Translated, with an introduction, by Erik Butler / September 2016 / 4.5 x 7, 120 pp. / 978-1-939663-10-8
Thirty tales of theft, onanism, incest, murder, and a host of other forms of perversion and cruelty from the “ungrateful beggar” and “pilgrim of the absolute,” Léon Bloy. Disagreeable Tales, first published in French in 1894, collects Bloy’s narrative sermons from the depths: a cauldron of frightful anecdotes and inspired misanthropy that represents a high point of the French Decadent movement and the most emblematic entry into the library of the “Cruel Tale” christened by Villiers de l’Isle-Adam. Whether depicting parents and offspring being sacrificed for selfish gains, or imbeciles sacrificing their own individuality on a literary whim, these tales all draw sustenance from an underlying belief: the root of religion is crime against man, nature and God, and that in this hell on earth, even the worst among us has a soul.
A close friend to Joris-Karl Huysmans, and later admired by the likes of Kafka and Borges, Léon Bloy (1846–1917) is among the best known but least translated of the French Decadent writers. Nourishing antireligious sentiments in his youth, his outlook changed radically when he moved to Paris and came under the influence of Barbey d’Aurevilly, the unconventionally religious novelist best known for Les Diaboliques. He earned the dual nicknames of “The Pilgrim of the Absolute” through his unorthodox devotion to the Catholic Church, and “The Ungrateful Beggar” through his endless reliance on the charity of friends to support him and his family.

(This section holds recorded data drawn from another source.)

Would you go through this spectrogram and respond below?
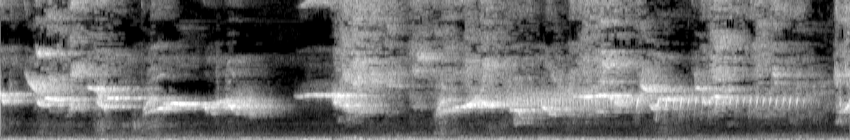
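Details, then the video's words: Morning song of a canary, high and continuous, with rolling trills and drawn-out whistled notes that flow from one phrase into the next, steady and loud throughout, low hum faintly beneath. "Kicauan kenari di pagi hari"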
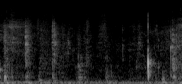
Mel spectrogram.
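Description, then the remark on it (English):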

“His fire is nurtured by the dung-heap of modern times.”—Franz Kafka
“Bloy has come my way... He is an iceberg hurled at me to break up my Titanic and I hope my Titanic will be smashed.”—Flannery O'Connor
“Léon Bloy is a cathedral gargoyle who pours the waters of heaven down on the good and on the wicked.”—Barbey d'Aurevilly
“Perhaps his most explicit selection of harangues and exhortations, the newly reissued Disagreeable Tales (Histoires désobligeantes, 1894) represents a unique literary genre—inspired by Villiers de L’Isle-Adam’s Cruel Tales (1883), Barbey d’Aurevilly’s Les diaboliques (1874) and the short sketches of Poe and Lautréamont.”
—Erik Morse, The Paris Review
“Bloy is yet to be discovered broadly by English-speaking readers. I would recommend starting with his Disagreeable Tales, translated by Erik Butler and published in 2015 by Wakefield Press.”
—Alberto Manguel, Geist